Canadian Avalanche Centre manager Karl Klassen says a prolonged drought has left the surface of the snowpack in very bad shape.

“Now the new snow is sitting on one of the worst weak layers we’ve seen in a few years. That weakness is currently anywhere between one and two metres deep so, when it’s triggered the resulting avalanches are very large.”

Last weekend, an Alberta snowmobiler was killed on Boulder Mountain near Revelstoke, B.C. Three skiers were rescued Saturday from an avalanche about a minute's helicopter flight from the Coquihalla the same day.

Last month, a snowmobiler died in an avalanche south of Valemount, B.C.

More snow expected

CBC meteorologist Johanna Wagstaffe says 200 centimetres of snow has fallen near the Coquihalla Highway over the past eight days, and it's the most dangerous kind.

"It is storm snow, meaning the winds have created these dangerous slab layers which are between 100 to 200 centimetres and it's that entire slab of fresh snow that can slip," said Wagstaffe.

Wagstaffe said there may be a bit of a break from the snow on Friday, before it begins to fall again on Saturday.

Weather permitting, crews will be conducting avalanche control on the Coquihalla Highway on Friday. DriveBC is advising drivers to take alternative routes on Highway 1 and Highway 8, or on Highway 3 to the Okanagan.

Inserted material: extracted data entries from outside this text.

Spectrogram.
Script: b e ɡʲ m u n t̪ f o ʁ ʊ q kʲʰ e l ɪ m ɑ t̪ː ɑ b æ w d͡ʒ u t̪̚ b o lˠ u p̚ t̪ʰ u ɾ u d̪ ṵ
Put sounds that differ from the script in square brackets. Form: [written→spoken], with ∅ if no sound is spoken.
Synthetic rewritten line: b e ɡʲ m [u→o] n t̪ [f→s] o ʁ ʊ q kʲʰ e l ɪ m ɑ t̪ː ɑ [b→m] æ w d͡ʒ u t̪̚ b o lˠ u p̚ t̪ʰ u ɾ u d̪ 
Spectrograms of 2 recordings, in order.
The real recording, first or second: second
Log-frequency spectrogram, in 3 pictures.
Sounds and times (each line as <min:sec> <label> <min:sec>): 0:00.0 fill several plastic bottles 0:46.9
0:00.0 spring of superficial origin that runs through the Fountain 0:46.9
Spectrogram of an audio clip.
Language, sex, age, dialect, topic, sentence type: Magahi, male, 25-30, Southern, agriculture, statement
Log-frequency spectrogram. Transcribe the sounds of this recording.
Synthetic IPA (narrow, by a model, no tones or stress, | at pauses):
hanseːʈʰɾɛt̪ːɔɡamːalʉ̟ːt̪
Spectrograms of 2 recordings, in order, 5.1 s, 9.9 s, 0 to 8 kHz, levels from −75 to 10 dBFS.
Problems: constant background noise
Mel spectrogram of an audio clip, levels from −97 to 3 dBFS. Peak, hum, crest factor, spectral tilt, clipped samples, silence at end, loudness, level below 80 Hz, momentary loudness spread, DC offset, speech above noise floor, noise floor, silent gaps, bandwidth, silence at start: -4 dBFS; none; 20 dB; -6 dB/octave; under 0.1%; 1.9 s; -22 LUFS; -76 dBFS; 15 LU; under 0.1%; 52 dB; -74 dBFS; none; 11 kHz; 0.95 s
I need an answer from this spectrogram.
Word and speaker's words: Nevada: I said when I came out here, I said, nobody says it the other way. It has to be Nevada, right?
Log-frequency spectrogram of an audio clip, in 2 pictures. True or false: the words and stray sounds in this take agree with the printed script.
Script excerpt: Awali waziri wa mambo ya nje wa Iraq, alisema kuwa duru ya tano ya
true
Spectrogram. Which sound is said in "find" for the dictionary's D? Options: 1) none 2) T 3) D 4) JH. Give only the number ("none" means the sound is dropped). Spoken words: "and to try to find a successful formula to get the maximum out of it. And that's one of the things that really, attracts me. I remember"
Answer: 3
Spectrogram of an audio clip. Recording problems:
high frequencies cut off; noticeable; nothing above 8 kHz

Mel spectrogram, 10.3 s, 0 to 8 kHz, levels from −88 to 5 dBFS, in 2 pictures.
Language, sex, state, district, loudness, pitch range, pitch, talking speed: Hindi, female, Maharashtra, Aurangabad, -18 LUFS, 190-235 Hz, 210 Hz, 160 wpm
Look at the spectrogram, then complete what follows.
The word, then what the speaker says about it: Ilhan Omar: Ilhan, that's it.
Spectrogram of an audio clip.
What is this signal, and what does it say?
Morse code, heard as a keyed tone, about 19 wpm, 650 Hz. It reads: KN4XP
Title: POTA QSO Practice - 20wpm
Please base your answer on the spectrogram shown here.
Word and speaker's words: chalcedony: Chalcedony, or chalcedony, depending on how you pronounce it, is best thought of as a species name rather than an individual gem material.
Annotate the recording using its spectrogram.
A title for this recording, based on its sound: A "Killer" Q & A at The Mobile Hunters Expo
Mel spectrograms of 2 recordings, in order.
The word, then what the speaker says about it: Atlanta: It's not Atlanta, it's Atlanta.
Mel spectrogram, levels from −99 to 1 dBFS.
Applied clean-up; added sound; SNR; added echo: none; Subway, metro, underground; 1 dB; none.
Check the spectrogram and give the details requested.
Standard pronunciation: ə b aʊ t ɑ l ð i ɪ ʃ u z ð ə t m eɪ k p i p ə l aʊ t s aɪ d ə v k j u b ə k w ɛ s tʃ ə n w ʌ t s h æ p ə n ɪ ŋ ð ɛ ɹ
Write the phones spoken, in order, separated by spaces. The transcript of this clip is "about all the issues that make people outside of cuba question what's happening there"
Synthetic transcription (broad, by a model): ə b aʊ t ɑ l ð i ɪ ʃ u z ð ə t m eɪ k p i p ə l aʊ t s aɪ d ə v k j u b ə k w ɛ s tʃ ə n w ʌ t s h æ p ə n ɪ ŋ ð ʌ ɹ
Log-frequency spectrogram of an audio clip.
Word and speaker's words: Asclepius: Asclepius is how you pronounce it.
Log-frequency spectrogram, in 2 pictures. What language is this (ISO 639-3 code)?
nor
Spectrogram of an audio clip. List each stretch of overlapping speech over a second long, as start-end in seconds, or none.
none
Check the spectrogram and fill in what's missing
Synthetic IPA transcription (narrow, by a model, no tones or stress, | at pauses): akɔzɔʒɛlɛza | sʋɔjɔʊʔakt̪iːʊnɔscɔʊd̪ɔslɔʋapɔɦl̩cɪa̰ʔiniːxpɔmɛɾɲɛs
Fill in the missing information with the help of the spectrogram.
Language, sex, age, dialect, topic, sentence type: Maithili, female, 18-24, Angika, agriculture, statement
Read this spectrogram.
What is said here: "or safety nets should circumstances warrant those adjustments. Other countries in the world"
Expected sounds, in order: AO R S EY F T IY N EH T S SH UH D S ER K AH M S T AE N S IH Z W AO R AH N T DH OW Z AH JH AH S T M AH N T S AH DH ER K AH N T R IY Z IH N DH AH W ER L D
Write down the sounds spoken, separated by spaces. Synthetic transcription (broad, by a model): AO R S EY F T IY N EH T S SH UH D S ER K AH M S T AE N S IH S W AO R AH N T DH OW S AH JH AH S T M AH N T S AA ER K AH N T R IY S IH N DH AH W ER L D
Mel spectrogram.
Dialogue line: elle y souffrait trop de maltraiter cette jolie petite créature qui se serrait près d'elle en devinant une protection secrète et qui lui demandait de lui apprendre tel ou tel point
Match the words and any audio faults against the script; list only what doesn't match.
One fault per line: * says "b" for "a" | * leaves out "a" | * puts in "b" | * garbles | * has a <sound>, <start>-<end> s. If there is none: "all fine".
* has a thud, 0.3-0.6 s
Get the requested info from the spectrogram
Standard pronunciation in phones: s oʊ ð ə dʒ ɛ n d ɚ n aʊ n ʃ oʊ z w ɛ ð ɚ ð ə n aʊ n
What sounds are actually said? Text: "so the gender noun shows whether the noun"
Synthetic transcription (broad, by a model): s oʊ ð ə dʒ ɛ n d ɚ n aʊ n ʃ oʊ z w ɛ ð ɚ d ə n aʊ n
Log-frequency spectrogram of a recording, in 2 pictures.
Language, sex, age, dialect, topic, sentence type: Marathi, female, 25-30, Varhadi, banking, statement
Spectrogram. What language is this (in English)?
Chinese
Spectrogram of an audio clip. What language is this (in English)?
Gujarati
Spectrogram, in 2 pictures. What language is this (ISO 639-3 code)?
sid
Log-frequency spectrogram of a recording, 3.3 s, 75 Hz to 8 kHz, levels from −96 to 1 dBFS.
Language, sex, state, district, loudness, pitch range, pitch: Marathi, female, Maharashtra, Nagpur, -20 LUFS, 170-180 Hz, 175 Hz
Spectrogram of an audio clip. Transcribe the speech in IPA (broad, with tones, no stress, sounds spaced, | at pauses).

Map: Great Bear Snowshed Coquihalla Highway

with files from the CBC's Mike Clarke